* _Saved data entries_:
════════
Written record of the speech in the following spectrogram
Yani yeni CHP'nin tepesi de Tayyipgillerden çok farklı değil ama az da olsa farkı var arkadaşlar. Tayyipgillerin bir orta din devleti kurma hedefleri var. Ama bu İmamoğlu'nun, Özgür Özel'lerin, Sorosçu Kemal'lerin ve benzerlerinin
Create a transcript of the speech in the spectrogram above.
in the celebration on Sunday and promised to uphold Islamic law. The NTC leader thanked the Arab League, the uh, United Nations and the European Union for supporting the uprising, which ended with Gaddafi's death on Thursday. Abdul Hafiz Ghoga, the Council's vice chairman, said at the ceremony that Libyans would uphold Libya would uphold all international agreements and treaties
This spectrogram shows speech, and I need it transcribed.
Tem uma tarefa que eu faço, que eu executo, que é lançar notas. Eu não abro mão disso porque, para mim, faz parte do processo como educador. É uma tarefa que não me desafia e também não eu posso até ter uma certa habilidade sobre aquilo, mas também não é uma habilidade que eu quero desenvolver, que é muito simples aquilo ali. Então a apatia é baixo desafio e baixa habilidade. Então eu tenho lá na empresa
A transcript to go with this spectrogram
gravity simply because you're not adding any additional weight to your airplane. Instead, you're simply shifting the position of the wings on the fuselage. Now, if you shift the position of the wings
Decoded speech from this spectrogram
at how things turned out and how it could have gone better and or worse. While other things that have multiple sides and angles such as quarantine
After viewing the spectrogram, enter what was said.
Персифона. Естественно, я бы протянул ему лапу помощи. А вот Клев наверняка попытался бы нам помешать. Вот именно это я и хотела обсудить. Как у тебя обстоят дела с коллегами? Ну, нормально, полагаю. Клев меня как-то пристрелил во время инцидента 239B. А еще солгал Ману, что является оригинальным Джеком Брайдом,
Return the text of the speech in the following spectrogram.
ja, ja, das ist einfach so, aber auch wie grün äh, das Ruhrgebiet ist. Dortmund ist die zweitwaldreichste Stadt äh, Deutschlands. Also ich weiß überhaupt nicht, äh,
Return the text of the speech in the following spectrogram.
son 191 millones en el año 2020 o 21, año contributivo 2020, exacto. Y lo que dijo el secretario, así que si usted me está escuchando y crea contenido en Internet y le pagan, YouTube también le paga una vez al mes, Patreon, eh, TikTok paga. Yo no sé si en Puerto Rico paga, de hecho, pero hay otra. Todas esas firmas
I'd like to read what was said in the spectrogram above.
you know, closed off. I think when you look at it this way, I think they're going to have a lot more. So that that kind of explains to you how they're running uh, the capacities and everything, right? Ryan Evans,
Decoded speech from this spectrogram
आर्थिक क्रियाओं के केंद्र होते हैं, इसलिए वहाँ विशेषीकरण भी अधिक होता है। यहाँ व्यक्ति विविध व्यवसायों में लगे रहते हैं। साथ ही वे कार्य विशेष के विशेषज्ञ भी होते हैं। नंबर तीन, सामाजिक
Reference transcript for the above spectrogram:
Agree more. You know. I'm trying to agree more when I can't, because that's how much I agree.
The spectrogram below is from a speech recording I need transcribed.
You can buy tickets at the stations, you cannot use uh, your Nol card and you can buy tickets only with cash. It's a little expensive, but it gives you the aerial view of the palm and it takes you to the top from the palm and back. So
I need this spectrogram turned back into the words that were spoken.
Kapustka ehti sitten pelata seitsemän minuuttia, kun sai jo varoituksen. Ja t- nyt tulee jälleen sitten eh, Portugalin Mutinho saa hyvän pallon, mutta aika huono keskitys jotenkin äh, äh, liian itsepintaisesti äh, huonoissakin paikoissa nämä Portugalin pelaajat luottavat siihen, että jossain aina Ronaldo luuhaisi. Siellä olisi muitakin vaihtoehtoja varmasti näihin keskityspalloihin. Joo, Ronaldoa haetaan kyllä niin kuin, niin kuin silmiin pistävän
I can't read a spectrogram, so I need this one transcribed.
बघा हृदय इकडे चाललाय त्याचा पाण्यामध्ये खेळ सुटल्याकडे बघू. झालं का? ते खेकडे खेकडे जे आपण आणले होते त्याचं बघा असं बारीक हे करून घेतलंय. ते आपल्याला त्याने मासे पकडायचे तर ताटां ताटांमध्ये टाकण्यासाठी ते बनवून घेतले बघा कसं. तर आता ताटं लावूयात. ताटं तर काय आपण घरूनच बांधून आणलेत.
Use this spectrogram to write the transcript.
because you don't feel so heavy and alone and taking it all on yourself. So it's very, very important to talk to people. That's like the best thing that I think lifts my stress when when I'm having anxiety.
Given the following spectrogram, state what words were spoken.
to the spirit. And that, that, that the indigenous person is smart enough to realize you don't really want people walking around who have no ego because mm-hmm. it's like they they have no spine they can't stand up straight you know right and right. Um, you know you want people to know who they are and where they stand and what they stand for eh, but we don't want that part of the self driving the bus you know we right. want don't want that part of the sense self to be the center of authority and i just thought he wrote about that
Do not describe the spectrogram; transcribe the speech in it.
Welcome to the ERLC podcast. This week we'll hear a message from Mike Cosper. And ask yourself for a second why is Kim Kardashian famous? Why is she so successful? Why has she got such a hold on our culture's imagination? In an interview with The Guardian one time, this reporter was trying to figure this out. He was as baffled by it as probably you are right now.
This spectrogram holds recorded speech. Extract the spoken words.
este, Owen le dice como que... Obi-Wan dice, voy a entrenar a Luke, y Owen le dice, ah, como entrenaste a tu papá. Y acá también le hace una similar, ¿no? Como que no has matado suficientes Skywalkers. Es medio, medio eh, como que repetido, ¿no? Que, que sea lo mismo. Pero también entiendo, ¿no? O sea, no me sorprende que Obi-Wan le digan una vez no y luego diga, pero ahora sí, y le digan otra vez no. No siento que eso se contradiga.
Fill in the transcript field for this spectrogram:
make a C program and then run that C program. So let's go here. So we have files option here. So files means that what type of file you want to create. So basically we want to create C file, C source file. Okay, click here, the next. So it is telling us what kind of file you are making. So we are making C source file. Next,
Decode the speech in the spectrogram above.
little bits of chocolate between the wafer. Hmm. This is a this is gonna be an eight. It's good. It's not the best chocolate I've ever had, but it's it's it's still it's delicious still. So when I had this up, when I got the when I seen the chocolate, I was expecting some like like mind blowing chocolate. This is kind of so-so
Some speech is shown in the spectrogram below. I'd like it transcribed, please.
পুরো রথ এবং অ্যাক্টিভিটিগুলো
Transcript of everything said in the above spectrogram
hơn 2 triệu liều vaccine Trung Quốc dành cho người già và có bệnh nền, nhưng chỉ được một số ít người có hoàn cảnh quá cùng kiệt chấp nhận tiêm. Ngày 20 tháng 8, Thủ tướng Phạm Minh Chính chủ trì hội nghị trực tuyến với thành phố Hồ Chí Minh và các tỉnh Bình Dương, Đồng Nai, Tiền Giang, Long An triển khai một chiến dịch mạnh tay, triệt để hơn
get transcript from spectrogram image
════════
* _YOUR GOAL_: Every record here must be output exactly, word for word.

* _RESPONSE_:
Written record of the speech in the following spectrogram
Yani yeni CHP'nin tepesi de Tayyipgillerden çok farklı değil ama az da olsa farkı var arkadaşlar. Tayyipgillerin bir orta din devleti kurma hedefleri var. Ama bu İmamoğlu'nun, Özgür Özel'lerin, Sorosçu Kemal'lerin ve benzerlerinin
Create a transcript of the speech in the spectrogram above.
in the celebration on Sunday and promised to uphold Islamic law. The NTC leader thanked the Arab League, the uh, United Nations and the European Union for supporting the uprising, which ended with Gaddafi's death on Thursday. Abdul Hafiz Ghoga, the Council's vice chairman, said at the ceremony that Libyans would uphold Libya would uphold all international agreements and treaties
This spectrogram shows speech, and I need it transcribed.
Tem uma tarefa que eu faço, que eu executo, que é lançar notas. Eu não abro mão disso porque, para mim, faz parte do processo como educador. É uma tarefa que não me desafia e também não eu posso até ter uma certa habilidade sobre aquilo, mas também não é uma habilidade que eu quero desenvolver, que é muito simples aquilo ali. Então a apatia é baixo desafio e baixa habilidade. Então eu tenho lá na empresa
A transcript to go with this spectrogram
gravity simply because you're not adding any additional weight to your airplane. Instead, you're simply shifting the position of the wings on the fuselage. Now, if you shift the position of the wings
Decoded speech from this spectrogram
at how things turned out and how it could have gone better and or worse. While other things that have multiple sides and angles such as quarantine
After viewing the spectrogram, enter what was said.
Персифона. Естественно, я бы протянул ему лапу помощи. А вот Клев наверняка попытался бы нам помешать. Вот именно это я и хотела обсудить. Как у тебя обстоят дела с коллегами? Ну, нормально, полагаю. Клев меня как-то пристрелил во время инцидента 239B. А еще солгал Ману, что является оригинальным Джеком Брайдом,
Return the text of the speech in the following spectrogram.
ja, ja, das ist einfach so, aber auch wie grün äh, das Ruhrgebiet ist. Dortmund ist die zweitwaldreichste Stadt äh, Deutschlands. Also ich weiß überhaupt nicht, äh,
Return the text of the speech in the following spectrogram.
son 191 millones en el año 2020 o 21, año contributivo 2020, exacto. Y lo que dijo el secretario, así que si usted me está escuchando y crea contenido en Internet y le pagan, YouTube también le paga una vez al mes, Patreon, eh, TikTok paga. Yo no sé si en Puerto Rico paga, de hecho, pero hay otra. Todas esas firmas
I'd like to read what was said in the spectrogram above.
you know, closed off. I think when you look at it this way, I think they're going to have a lot more. So that that kind of explains to you how they're running uh, the capacities and everything, right? Ryan Evans,
Decoded speech from this spectrogram
आर्थिक क्रियाओं के केंद्र होते हैं, इसलिए वहाँ विशेषीकरण भी अधिक होता है। यहाँ व्यक्ति विविध व्यवसायों में लगे रहते हैं। साथ ही वे कार्य विशेष के विशेषज्ञ भी होते हैं। नंबर तीन, सामाजिक
Reference transcript for the above spectrogram:
Agree more. You know. I'm trying to agree more when I can't, because that's how much I agree.
The spectrogram below is from a speech recording I need transcribed.
You can buy tickets at the stations, you cannot use uh, your Nol card and you can buy tickets only with cash. It's a little expensive, but it gives you the aerial view of the palm and it takes you to the top from the palm and back. So
I need this spectrogram turned back into the words that were spoken.
Kapustka ehti sitten pelata seitsemän minuuttia, kun sai jo varoituksen. Ja t- nyt tulee jälleen sitten eh, Portugalin Mutinho saa hyvän pallon, mutta aika huono keskitys jotenkin äh, äh, liian itsepintaisesti äh, huonoissakin paikoissa nämä Portugalin pelaajat luottavat siihen, että jossain aina Ronaldo luuhaisi. Siellä olisi muitakin vaihtoehtoja varmasti näihin keskityspalloihin. Joo, Ronaldoa haetaan kyllä niin kuin, niin kuin silmiin pistävän
I can't read a spectrogram, so I need this one transcribed.
बघा हृदय इकडे चाललाय त्याचा पाण्यामध्ये खेळ सुटल्याकडे बघू. झालं का? ते खेकडे खेकडे जे आपण आणले होते त्याचं बघा असं बारीक हे करून घेतलंय. ते आपल्याला त्याने मासे पकडायचे तर ताटां ताटांमध्ये टाकण्यासाठी ते बनवून घेतले बघा कसं. तर आता ताटं लावूयात. ताटं तर काय आपण घरूनच बांधून आणलेत.
Use this spectrogram to write the transcript.
because you don't feel so heavy and alone and taking it all on yourself. So it's very, very important to talk to people. That's like the best thing that I think lifts my stress when when I'm having anxiety.
Given the following spectrogram, state what words were spoken.
to the spirit. And that, that, that the indigenous person is smart enough to realize you don't really want people walking around who have no ego because mm-hmm. it's like they they have no spine they can't stand up straight you know right and right. Um, you know you want people to know who they are and where they stand and what they stand for eh, but we don't want that part of the self driving the bus you know we right. want don't want that part of the sense self to be the center of authority and i just thought he wrote about that
Do not describe the spectrogram; transcribe the speech in it.
Welcome to the ERLC podcast. This week we'll hear a message from Mike Cosper. And ask yourself for a second why is Kim Kardashian famous? Why is she so successful? Why has she got such a hold on our culture's imagination? In an interview with The Guardian one time, this reporter was trying to figure this out. He was as baffled by it as probably you are right now.
This spectrogram holds recorded speech. Extract the spoken words.
este, Owen le dice como que... Obi-Wan dice, voy a entrenar a Luke, y Owen le dice, ah, como entrenaste a tu papá. Y acá también le hace una similar, ¿no? Como que no has matado suficientes Skywalkers. Es medio, medio eh, como que repetido, ¿no? Que, que sea lo mismo. Pero también entiendo, ¿no? O sea, no me sorprende que Obi-Wan le digan una vez no y luego diga, pero ahora sí, y le digan otra vez no. No siento que eso se contradiga.
Fill in the transcript field for this spectrogram:
make a C program and then run that C program. So let's go here. So we have files option here. So files means that what type of file you want to create. So basically we want to create C file, C source file. Okay, click here, the next. So it is telling us what kind of file you are making. So we are making C source file. Next,
Decode the speech in the spectrogram above.
little bits of chocolate between the wafer. Hmm. This is a this is gonna be an eight. It's good. It's not the best chocolate I've ever had, but it's it's it's still it's delicious still. So when I had this up, when I got the when I seen the chocolate, I was expecting some like like mind blowing chocolate. This is kind of so-so
Some speech is shown in the spectrogram below. I'd like it transcribed, please.
পুরো রথ এবং অ্যাক্টিভিটিগুলো
Transcript of everything said in the above spectrogram
hơn 2 triệu liều vaccine Trung Quốc dành cho người già và có bệnh nền, nhưng chỉ được một số ít người có hoàn cảnh quá cùng kiệt chấp nhận tiêm. Ngày 20 tháng 8, Thủ tướng Phạm Minh Chính chủ trì hội nghị trực tuyến với thành phố Hồ Chí Minh và các tỉnh Bình Dương, Đồng Nai, Tiền Giang, Long An triển khai một chiến dịch mạnh tay, triệt để hơn
get transcript from spectrogram image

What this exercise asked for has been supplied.